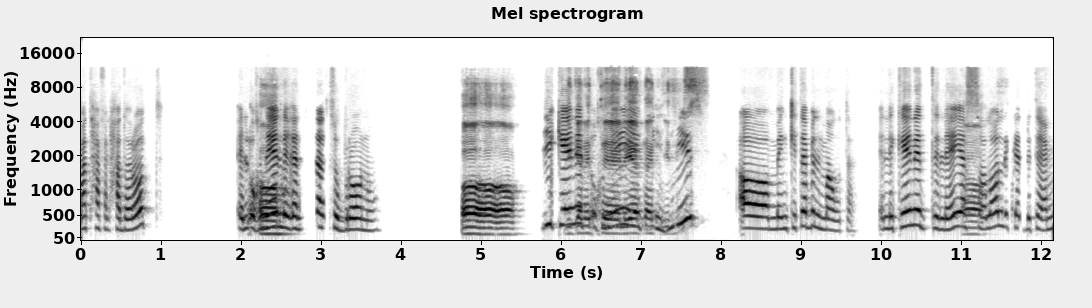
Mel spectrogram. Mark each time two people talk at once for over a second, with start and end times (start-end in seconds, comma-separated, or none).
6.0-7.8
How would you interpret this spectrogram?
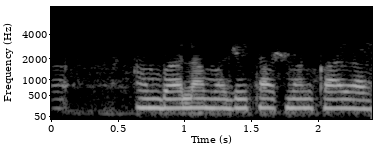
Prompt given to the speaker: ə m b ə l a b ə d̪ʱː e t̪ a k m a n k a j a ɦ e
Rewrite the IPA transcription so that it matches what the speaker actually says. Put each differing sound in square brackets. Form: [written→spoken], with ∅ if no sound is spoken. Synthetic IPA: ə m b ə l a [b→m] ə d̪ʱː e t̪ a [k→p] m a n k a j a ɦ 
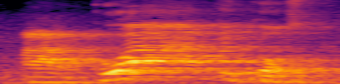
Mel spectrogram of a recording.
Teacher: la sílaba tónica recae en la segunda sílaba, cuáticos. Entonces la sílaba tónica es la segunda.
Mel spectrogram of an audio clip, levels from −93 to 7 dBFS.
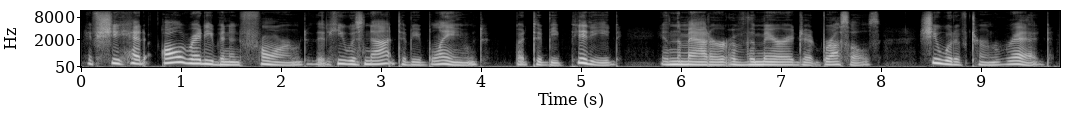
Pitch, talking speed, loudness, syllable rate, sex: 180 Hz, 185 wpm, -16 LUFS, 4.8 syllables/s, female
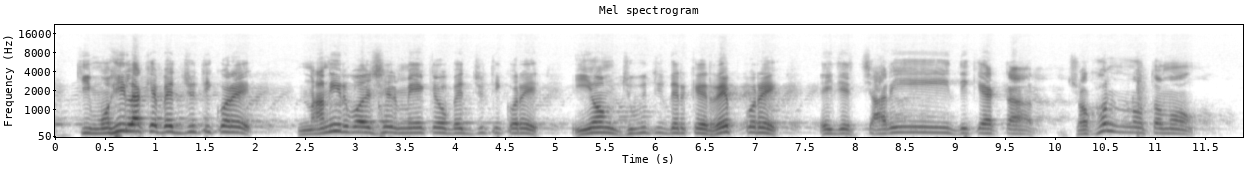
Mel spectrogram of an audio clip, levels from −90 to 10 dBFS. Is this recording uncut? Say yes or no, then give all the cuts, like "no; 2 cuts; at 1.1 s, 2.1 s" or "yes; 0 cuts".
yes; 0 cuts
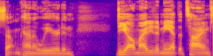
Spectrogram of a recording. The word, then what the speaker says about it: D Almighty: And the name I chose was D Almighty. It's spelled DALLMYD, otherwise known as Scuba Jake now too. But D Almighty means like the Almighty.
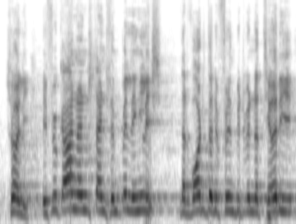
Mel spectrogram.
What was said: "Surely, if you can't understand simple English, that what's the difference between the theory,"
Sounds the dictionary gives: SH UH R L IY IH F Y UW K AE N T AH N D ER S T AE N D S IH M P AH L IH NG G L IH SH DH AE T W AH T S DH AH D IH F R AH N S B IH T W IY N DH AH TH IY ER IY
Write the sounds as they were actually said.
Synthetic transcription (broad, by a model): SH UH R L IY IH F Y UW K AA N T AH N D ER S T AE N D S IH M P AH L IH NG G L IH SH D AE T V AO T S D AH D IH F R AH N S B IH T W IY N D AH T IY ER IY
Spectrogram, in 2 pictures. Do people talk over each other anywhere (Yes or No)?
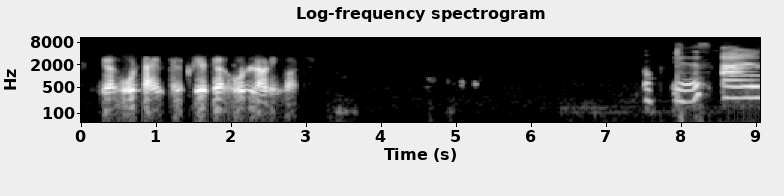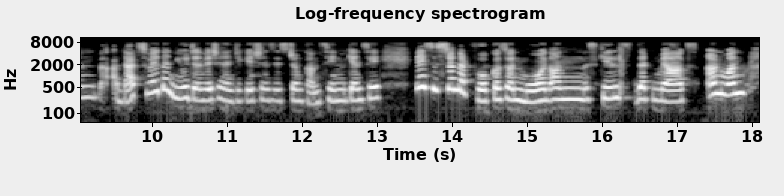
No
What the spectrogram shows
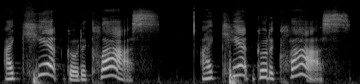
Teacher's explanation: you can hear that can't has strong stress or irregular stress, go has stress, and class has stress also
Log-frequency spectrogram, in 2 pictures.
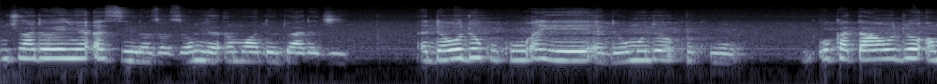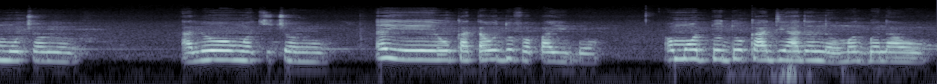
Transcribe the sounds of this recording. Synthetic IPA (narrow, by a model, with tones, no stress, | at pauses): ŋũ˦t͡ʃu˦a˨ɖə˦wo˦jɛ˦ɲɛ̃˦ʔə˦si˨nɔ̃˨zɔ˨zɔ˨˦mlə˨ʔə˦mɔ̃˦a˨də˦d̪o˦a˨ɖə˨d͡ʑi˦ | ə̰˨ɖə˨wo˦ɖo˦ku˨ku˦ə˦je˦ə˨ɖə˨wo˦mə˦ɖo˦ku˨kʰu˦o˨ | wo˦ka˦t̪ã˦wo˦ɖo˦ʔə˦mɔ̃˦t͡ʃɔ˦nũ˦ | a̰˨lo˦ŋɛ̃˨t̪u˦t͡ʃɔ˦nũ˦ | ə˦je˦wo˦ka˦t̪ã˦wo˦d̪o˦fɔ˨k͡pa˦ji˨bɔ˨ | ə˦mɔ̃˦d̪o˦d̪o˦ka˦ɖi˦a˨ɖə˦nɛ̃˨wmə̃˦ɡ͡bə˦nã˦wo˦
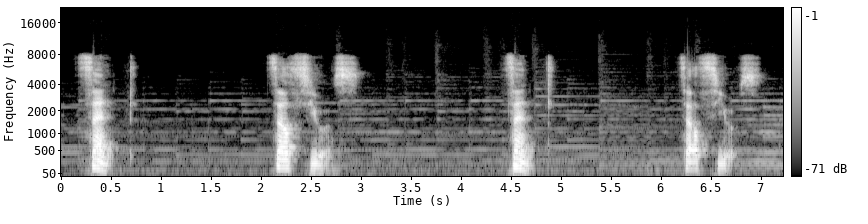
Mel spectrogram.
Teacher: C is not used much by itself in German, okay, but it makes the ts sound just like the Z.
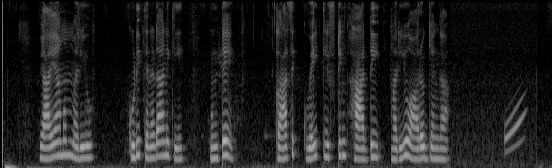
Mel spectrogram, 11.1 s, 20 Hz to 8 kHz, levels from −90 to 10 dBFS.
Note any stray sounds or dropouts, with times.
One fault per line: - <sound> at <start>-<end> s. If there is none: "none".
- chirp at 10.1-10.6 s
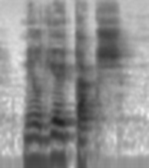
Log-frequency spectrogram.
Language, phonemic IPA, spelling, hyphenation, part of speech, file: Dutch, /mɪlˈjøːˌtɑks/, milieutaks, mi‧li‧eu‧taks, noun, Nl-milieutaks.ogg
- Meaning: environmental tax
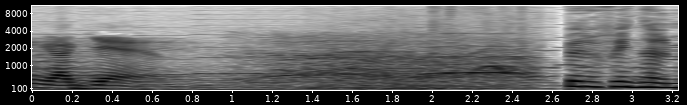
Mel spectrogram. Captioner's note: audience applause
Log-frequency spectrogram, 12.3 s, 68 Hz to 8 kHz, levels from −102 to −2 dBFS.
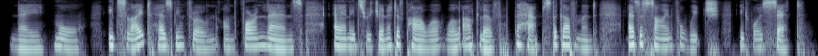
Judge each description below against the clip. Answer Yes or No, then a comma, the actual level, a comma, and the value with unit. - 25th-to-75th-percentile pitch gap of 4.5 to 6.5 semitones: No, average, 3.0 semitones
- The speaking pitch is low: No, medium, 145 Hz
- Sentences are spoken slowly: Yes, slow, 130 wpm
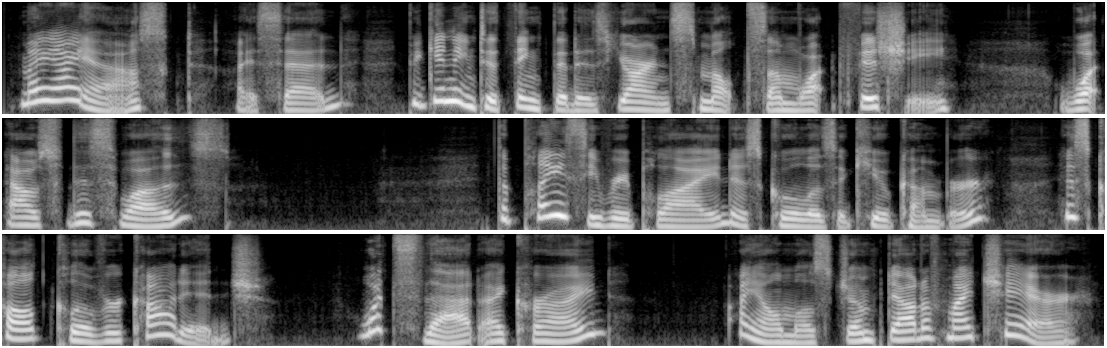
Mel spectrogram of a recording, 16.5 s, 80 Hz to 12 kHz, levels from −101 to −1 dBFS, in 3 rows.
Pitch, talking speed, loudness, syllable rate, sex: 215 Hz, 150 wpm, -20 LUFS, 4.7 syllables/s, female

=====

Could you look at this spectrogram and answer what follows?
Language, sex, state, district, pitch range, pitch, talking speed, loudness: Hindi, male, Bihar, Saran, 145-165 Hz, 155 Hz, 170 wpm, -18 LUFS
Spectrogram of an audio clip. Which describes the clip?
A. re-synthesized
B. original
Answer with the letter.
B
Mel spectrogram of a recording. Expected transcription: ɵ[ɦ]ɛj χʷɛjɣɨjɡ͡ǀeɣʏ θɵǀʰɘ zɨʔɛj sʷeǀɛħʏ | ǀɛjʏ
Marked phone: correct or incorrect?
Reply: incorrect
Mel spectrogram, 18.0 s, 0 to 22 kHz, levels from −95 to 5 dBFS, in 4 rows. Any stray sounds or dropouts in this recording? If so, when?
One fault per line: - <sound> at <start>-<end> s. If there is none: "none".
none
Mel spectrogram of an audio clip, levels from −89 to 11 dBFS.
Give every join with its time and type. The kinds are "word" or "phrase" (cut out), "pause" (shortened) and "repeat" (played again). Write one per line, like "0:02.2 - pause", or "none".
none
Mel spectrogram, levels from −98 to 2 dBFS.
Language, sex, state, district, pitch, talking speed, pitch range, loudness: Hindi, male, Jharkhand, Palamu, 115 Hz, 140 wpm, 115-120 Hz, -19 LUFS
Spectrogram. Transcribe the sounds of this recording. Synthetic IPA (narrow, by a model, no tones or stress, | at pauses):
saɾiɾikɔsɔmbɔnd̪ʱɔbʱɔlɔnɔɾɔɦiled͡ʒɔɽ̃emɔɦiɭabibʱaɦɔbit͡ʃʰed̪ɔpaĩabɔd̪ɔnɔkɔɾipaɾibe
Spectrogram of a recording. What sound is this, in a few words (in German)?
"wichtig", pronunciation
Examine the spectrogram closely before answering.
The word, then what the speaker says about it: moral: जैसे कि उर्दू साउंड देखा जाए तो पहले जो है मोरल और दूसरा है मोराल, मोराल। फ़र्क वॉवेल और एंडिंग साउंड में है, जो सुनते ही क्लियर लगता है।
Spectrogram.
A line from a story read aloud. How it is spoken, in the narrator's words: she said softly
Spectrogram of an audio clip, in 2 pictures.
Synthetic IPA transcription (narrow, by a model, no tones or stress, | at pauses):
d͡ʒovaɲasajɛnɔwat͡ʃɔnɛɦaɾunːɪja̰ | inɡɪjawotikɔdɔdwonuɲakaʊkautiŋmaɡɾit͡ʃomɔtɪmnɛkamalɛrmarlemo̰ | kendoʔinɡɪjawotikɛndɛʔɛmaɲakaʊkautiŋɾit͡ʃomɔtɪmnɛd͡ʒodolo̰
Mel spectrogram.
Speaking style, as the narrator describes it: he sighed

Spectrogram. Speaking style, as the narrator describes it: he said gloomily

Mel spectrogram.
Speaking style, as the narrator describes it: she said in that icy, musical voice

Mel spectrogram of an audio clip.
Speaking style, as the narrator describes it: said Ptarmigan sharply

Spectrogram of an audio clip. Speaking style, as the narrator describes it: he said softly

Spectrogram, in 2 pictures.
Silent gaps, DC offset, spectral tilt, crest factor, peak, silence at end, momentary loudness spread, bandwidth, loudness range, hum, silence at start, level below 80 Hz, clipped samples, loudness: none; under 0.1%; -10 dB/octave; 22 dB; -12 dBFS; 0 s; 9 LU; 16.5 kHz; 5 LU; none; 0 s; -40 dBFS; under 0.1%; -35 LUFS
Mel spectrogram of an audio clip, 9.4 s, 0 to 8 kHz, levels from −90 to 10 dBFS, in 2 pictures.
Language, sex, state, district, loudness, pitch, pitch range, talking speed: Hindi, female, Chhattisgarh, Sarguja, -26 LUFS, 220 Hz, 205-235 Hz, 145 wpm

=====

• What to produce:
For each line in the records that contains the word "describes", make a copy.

• Your solution:
Spectrogram of an audio clip. Which describes the clip?
Speaking style, as the narrator describes it: he sighed
Spectrogram. Speaking style, as the narrator describes it: he said gloomily
Speaking style, as the narrator describes it: she said in that icy, musical voice
Speaking style, as the narrator describes it: said Ptarmigan sharply
Spectrogram of an audio clip. Speaking style, as the narrator describes it: he said softly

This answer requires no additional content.